Next, get a copy of your parents' marriage certificate. The Registration office has computer access to the records of births, deaths and marriages from 1855 onwards, for the whole of Scotland. You can buy certified copies of these from the Registration office or you can order online.

The Registration office also offers assisted searches. This means that our staff will help you to find the information you need. You can make an appointment by contacting the Registration office.

Before your appointment

You might find it useful to write a list of all the documents you want to see. Try to be as specific as possible about the information you would like.

Marriage certificates

  • once you have your parents' marriage certificate you will see that it has the following information on it.
  • date and place of their marriage and the form of marriage
  • names, occupations and marital status of the bride and groom
  • ages of the bride and groom. (You might want to be sure that the ages given on the marriage certificate are correct by getting hold of their birth certificates)
  • addresses of your parents at the time of their marriage
  • names of both sets of their parents, whether they were alive and, if so, what kind of employment they were in. Also, the maiden names of their mothers. This gives you the surnames of your grandparents.
  • name of the minister, priest or registrar who conducted the wedding service and details of the witnesses. The witnesses are often related to the bride or groom so make a note of these

The next step is to search for your parents' birth certificates. You may not know their exact dates of birth, but you will have the names of their parents so you can use the same methods as above to look for the correct ones. Remember that you will be looking for your mother under her maiden surname.

Death certificates

Deaths from 1855 are recorded and arranged by name into an index, the wife being recorded under both her married and maiden surnames. These indexes can be accessed by a member of staff at the Registration office or you can access these at:

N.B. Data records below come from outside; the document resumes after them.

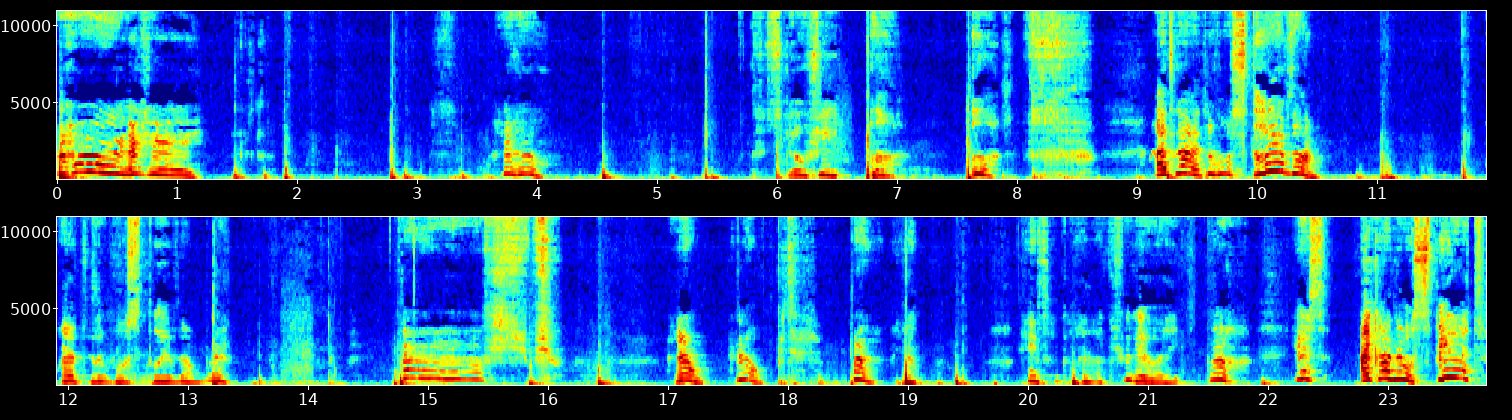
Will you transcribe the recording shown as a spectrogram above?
Woohoo, Yoshi. Woohoo. Yoshi. Ugh. Ugh. I've got there was three of them. What? There was three of them. Where? Ah. Hello, hello. Ah, sugar right. Ah, Yes, I got no spirit.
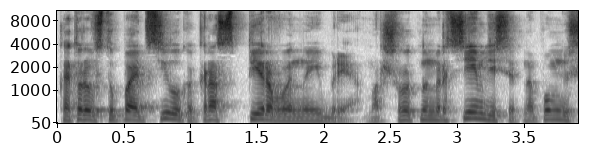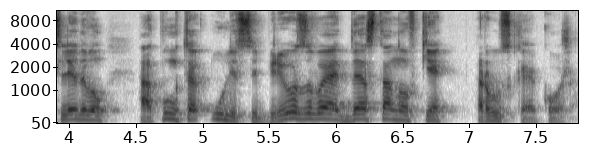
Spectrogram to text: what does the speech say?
которое вступает в силу как раз с 1 ноября. Маршрут номер 70, напомню, следовал от пункта улицы Березовая до остановки Русская кожа.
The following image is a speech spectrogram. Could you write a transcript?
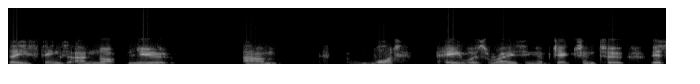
These things are not new. Um, what he was raising objection to is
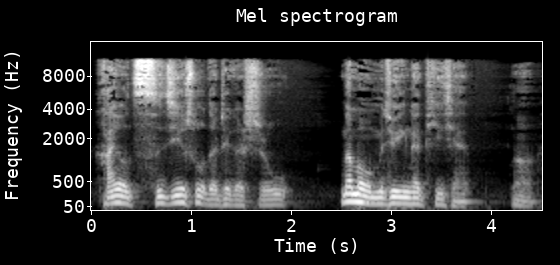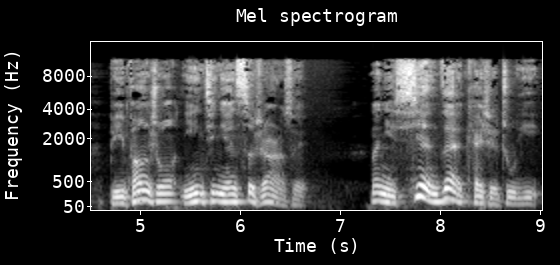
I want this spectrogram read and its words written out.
含有雌激素的这个食物，那么我们就应该提前啊。比方说，您今年四十二岁，那你现在开始注意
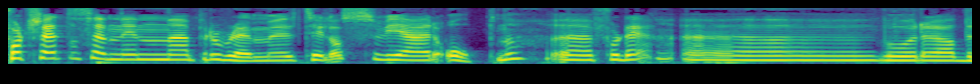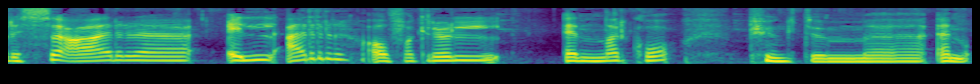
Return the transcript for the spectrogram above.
Fortsett å sende inn eh, problemer til oss. Vi er åpne eh, for det. Eh, Vår adresse er eh, lr, alfakrøll, nrk.no.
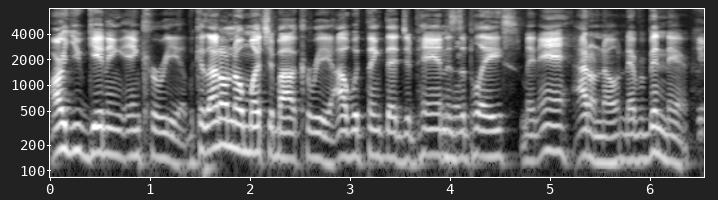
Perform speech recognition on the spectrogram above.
are you getting in Korea? Because I don't know much about Korea. I would think that Japan is Mhm. the place, but eh, I don't know. Never been there. Yeah.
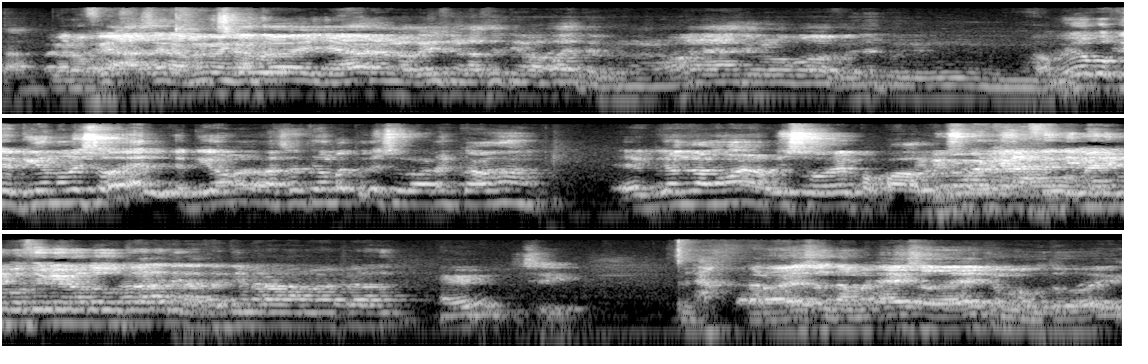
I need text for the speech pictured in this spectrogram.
tan. Pero fíjate, hacer, a mí me encanta ella ahora en lo que hizo en la séptima parte, pero no van a decir que no lo puedo aprender por ningún... Mío porque el guion no lo hizo él. El guion de la séptima parte lo hizo Loren Cabazán. El guion de la nueva lo hizo él, papá. Porque la séptima era imposible que no te gustara y la séptima era la más esperada. ¿Eh? Sí. Pero eso, también- eso de hecho me gustó, ¿eh? que,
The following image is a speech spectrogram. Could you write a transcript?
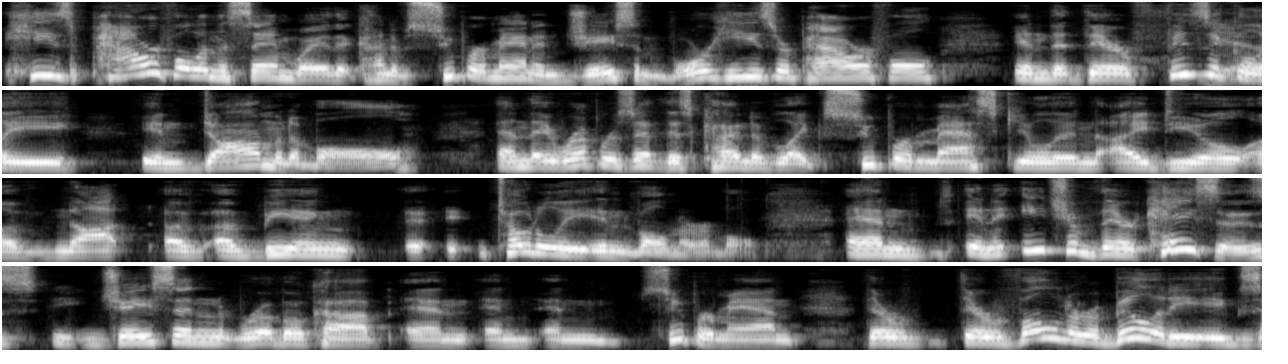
he's powerful in the same way that kind of Superman and Jason Voorhees are powerful in that they're physically indomitable and they represent this kind of like super masculine ideal of not of of being uh, totally invulnerable. And in each of their cases, Jason, RoboCop, and and and Superman, their their vulnerability exe-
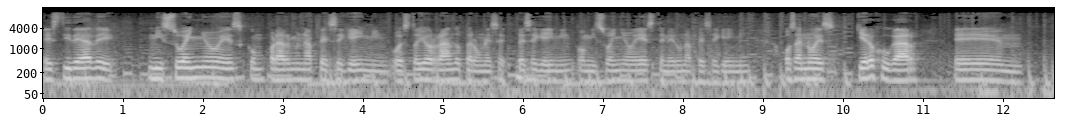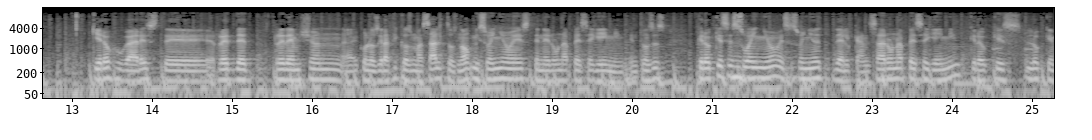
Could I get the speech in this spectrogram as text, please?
Esta idea de mi sueño es comprarme una PC gaming o estoy ahorrando para un S- PC gaming o mi sueño es tener una PC gaming. O sea, no es quiero jugar em, quiero jugar este Red Dead Redemption eh, con los gráficos más altos, ¿no? Mi sueño es tener una PC gaming. Entonces, creo que ese sueño, ese sueño de, de alcanzar una PC gaming, creo que es lo que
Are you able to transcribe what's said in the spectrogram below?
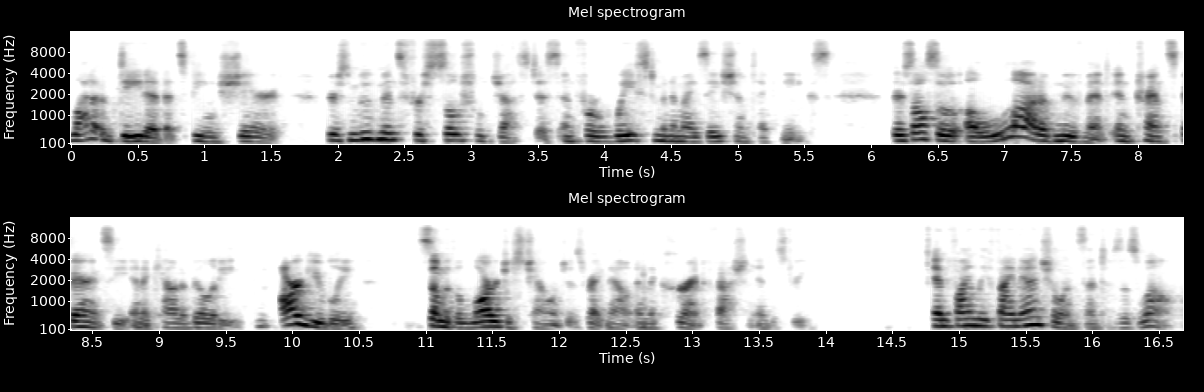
a lot of data that's being shared. There's movements for social justice and for waste minimization techniques. There's also a lot of movement in transparency and accountability, arguably some of the largest challenges right now in the current fashion industry. And finally, financial incentives as well.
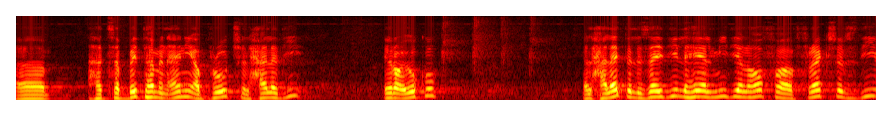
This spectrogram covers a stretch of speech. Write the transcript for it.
آه هتثبتها من اني ابروتش الحالة دي؟ إيه رأيكم؟ الحالات اللي زي دي اللي هي الميديال هوف فراكشرز دي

If you know the approximate dates of the deaths of your parents the Registration office will be able to help as long you take all your information with you.

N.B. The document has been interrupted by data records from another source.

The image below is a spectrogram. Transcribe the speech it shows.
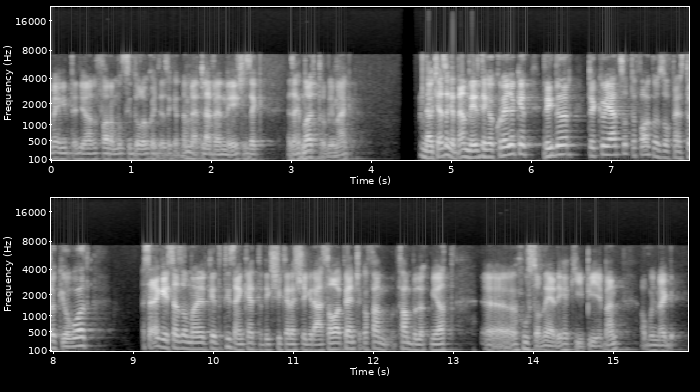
megint egy olyan faramúci dolog, hogy ezeket nem lehet levenni, és ezek, ezek nagy problémák. De hogyha ezeket nem néznénk, akkor egyébként Riddler tök jó játszott, a Falcons offense tök jó volt, ez egész szezonban egyébként a 12. sikerességre állt alapján, csak a fanbülök miatt 24. a KPA-ben, amúgy meg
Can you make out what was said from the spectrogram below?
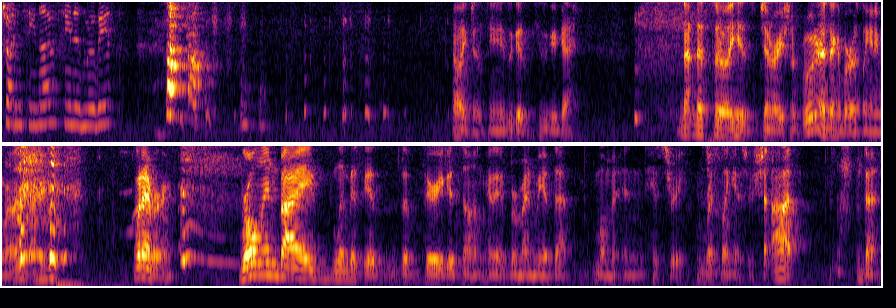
John Cena, I've seen his movies. I like John Cena. He's a good. He's a good guy. Not necessarily his generation. We're not talking about wrestling anymore. Whatever. "Rollin' by Limp Bizkit is is a very good song, and it reminded me of that moment in history, in wrestling history. Shut up. I'm done.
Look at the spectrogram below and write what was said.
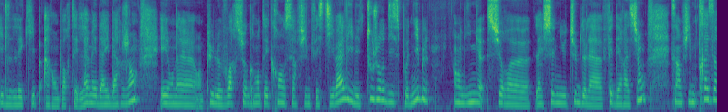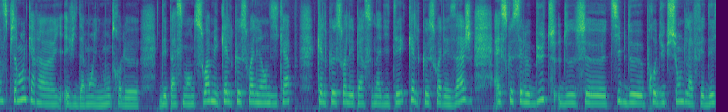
L'équipe a remporté la médaille d'argent et on a pu le voir sur grand écran au Surf Film Festival. Il est toujours disponible en ligne sur euh, la chaîne YouTube de la Fédération. C'est un film très inspirant car euh, évidemment il montre le dépassement de soi, mais quels que soient les handicaps, quelles que soient les personnalités, quels que soient les âges, est-ce que c'est le but de ce type de production de la Fédé,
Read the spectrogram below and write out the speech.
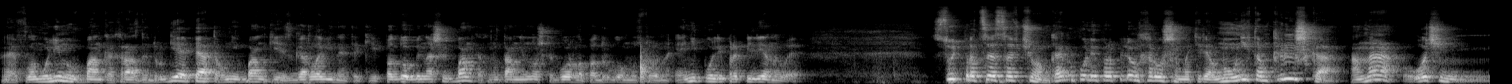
э, фламулину в банках разные, другие опята, у них банки есть горловины такие, подобие наших банках, но там немножко горло по-другому устроено, и они полипропиленовые. Суть процесса в чем? Как бы полипропилен хороший материал, но у них там крышка, она очень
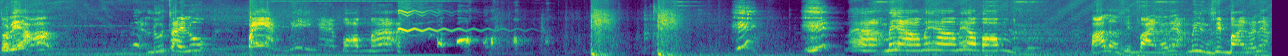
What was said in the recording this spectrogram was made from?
ตัวนี้เหรอเนี่ยรู้ใจลูกแป้งนี่ไงบอมฮะ นะฮะ ไม่เอาไม่เอาไม่เอาบอมป้าเหลือสิบใบแล้วเนี่ยไม่ถึงสิบใบแล้วเนี่ย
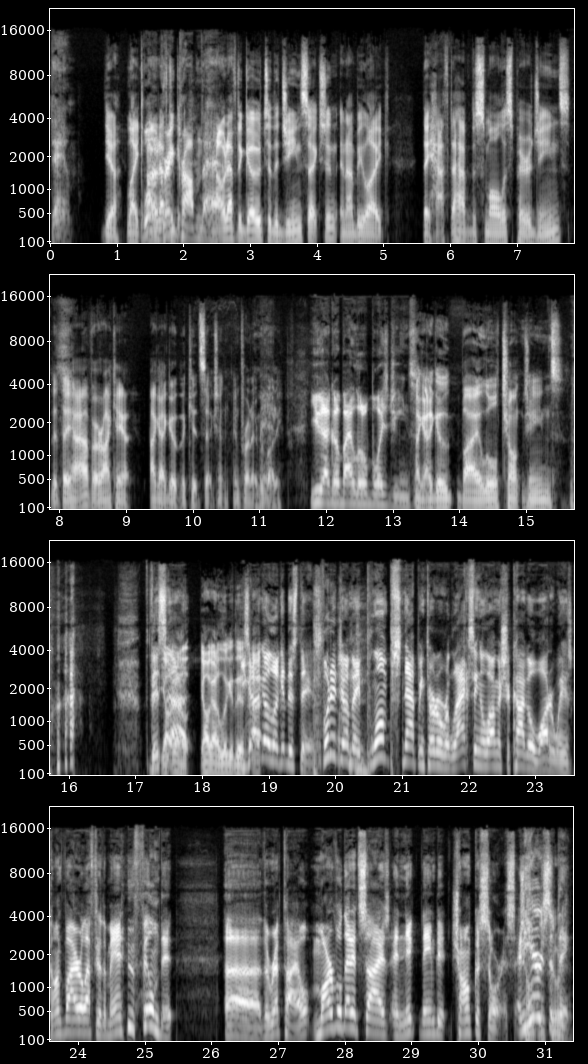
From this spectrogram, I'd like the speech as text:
Damn. Yeah, like What I would a have to, problem to have. I would have to go to the jeans section, and I'd be like, they have to have the smallest pair of jeans that they have, or I can't. I gotta go to the kids section in front of everybody. You gotta go buy little boy's jeans. I gotta go buy little chunk jeans. this Y'all, uh, gotta, y'all gotta look at this. You gotta I- go look at this thing. Footage of a plump snapping turtle relaxing along a Chicago waterway has gone viral after the man who filmed it, uh, the reptile, marveled at its size and nicknamed it Chonkosaurus. And here's the thing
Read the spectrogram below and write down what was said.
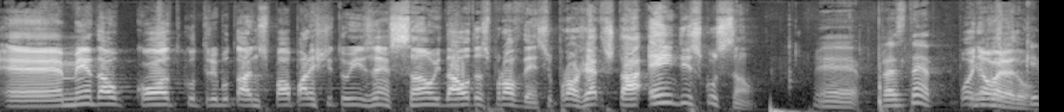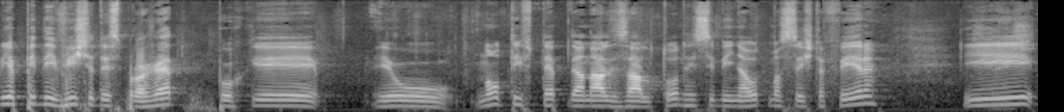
é, emenda ao Código Tributário Municipal para instituir isenção e dar outras providências. O projeto está em discussão. É, presidente, pois não, eu queria pedir vista desse projeto, porque eu não tive tempo de analisá-lo todo, recebi na última sexta-feira. E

Death certificates normally give the following details:

  • date and time of death
  • address
  • age
  • occupation
  • marital status and names of husbands or wives
  • name of father, whether he was alive and what kind of employment he was in
  • name and maiden surname (if your parents were married to each other) of mother and whether she was alive
  • cause of death
  • information on the person who registered the death

Census records

Another important source available to the researcher is the census record. A census has taken place every 10 years since 1841, apart from 1941. Unfortunately, these records are not released for 100 years so you will only be allowed access to the records for 1841 to 1901. These are on microfilm and available at libraries. Apart from records for 1881, our staff have computer access to all of the census records. From your collection of information for births and marriages you may be able to get an idea of the address of your family near a census date. By narrowing the search to their county or their registration district, or both, you may be able to find them.

The great value of census records is that they record the whole family unit living at the same address, so you might be able to discover ages, occupations, the parents' parish of birth, and the brothers and sisters of your ancestor. You can also search for relatives living very close by, which was common.


Newspapers often reported on relatively unimportant local events. Some of these have been recorded and arranged into an index and your library may be able to help. If your ancestor won a prize at an agricultural show or was a member of a local society, there may be a report and even a photograph. Obituaries were often reported in local newspapers.

Related content

  1. Family history and genealogy
  2. Family history service
  3. Where do I start?